nobodyisn't an authenticated user. Thus the trojan will not be executed, because it hasn't got an owner? Am I right here? Of course, you've to trust your authenticated users. Or am I wrong again here?
- I may be wrong but I thought the problem was authenticated users, who didn't have sufficient right, adding trojans which got successfully executed when someone who did have sufficient rights viewed them? If so, then I think the situation I describe above is correct.
Answers to ZifNab?'s questions:
- The trojan will have an owner, Jim, because ownership is unaffected by editing.
- I wouldn't trust most authenticated users ;-)
- this is a standard issue with set-uid programs in Unix. The standard solution is: don't give permission to edit executable objects to users who you wouldn't trust executing them. There's really nothing else you can do...
Handling of unowned executables
If an unowned executable is called directly or indirectly from another executable, then the executable can access resources as long as the person running the executable can. In other words, the behavior is the same as for Zope 2.1.6 and earlier.
If an unowned executable is called from an owned executable, then the unowned executable operates as though it had the owned executable's owner.
- Couldn't someone get the same TrojanHorse? functionality just by contriving for a dtml method to be unowned?
- It isn't possible to contrive to make an object
outside of the control panel unowned. It would be necessary to
have extreme (
Manager:) privileges to make unowned objects in the control panel. Someone with that level of priviledge would not need the Trojan Horse.
Objects in the Control Panel
All objects in the control panel are unowned, including ZClasses and their methods.
Bonus hole: Proxy roles
In exploring an alternate solution for the Trojan horse, another hole was discovered. A user can set proxy roles if they have permission to set proxy roles, and if they have the roles they are trying to add at the place that they are set. When a method with proxy roles is run, it can access objects that require the roles anywhere, including places where the user who set the proxy roles doesn't have the roles!

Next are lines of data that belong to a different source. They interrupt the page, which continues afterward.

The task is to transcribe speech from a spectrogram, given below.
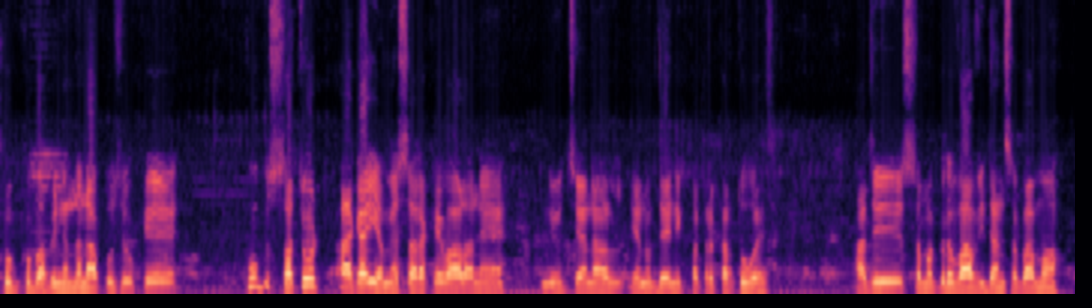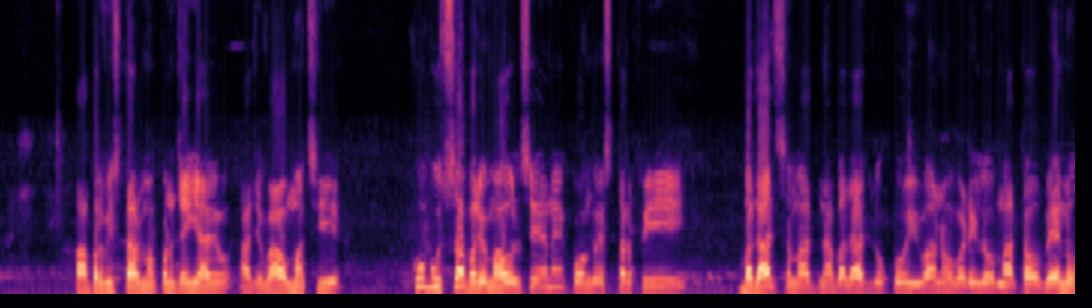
ખૂબ ખૂબ અભિનંદન આપું છું કે ખૂબ સચોટ આગાહી હંમેશા રખેવાળ અને ન્યૂઝ ચેનલ એનું દૈનિક પત્ર કરતું હોય છે. આજે સમગ્ર વાવ વિધાનસભામાં પાપર વિસ્તારમાં પણ જઈ આવ્યો. આજે વાવમાં છીએ. ખૂબ ઉત્સાહભર્યો માહોલ છે અને કોંગ્રેસ તરફી બધા જ સમાજના, બધા જ લોકો, યુવાનો, વડીલો, માતાઓ, બહેનો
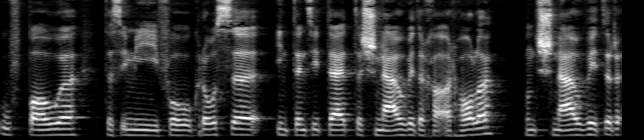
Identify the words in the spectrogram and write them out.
aufbauen kann, dass ich mich von grossen Intensitäten schnell wieder erholen kann und schnell wieder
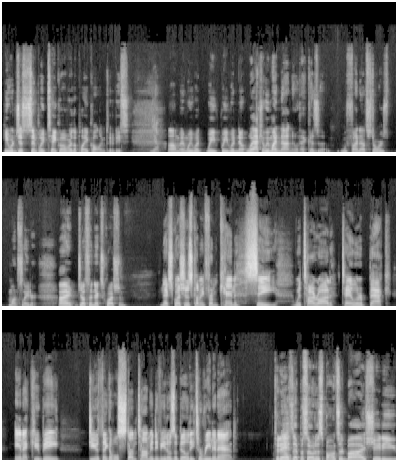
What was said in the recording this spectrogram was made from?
he would just simply take over the play calling duties. Yeah. Um, and we would we we would know. Well, actually, we might not know that because uh, we find out stories months later. All right, Justin. Next question. Next question is coming from Ken C. With Tyrod Taylor back in at QB, do you think it will stunt Tommy DeVito's ability to read an ad? Today's no. episode is sponsored by Shady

Proxy Roles NG
The meaning of Proxy roles is changing.
An executable never has more roles that it's owner.
If an executable has any proxy roles set, then the executable executes with those roles as long as the owner has the roles, regardless of whether the authenticated user has the roles. So proxy roles can be used to allow an executable to do things that the authenticated user can't.
In addition, if proxy roles are set, then an executable can't access
objects requiring roles that are not listed in the proxy roles, even
if the owner or authenticated user have the required roles. In this
way, proxy roles can limit, as well as expand access. For example,
on zope.org. one would want to arrange for Wiki pages to have the
Member proxy roles.
- What is the scope of proxy roles?
Currently in 2.1.6 proxy roles only have an effect for DTML objects that are not called from other DTML objects. This is somewhat broken. For 2.2, if an object has proxy roles then those proxy roles will have an effect on the object whether or not it is called as a sub- document. The effect of the proxy roles of the current document will not apply to sub-documents however.
A better security API
As work was being done to fix this issue, it became clear that the implementation of Zope's security policy enforcement was too widely scattered across the codebase, making it difficult to easily make basic changes to the policy. A side benefit of working on this issue is the development of a much better security api that provides a common abstraction and interface for checking and enforcing Zope security. An explanation of the new security policy infrastructure is located in the Interfaces Wiki on Zope.org::
An alpha of Zope 2.2 will be released this week. The 2.2 release will be going through an alpha and beta period to be sure that these changes are tested in a broad variety of environments before final release, and to uncover any hidden migration issues that need to be captured for the final release. A discussion of the possible migration issues for upgrading from 2.1.x will accompany the alpha release and be revised during the alpha and beta period.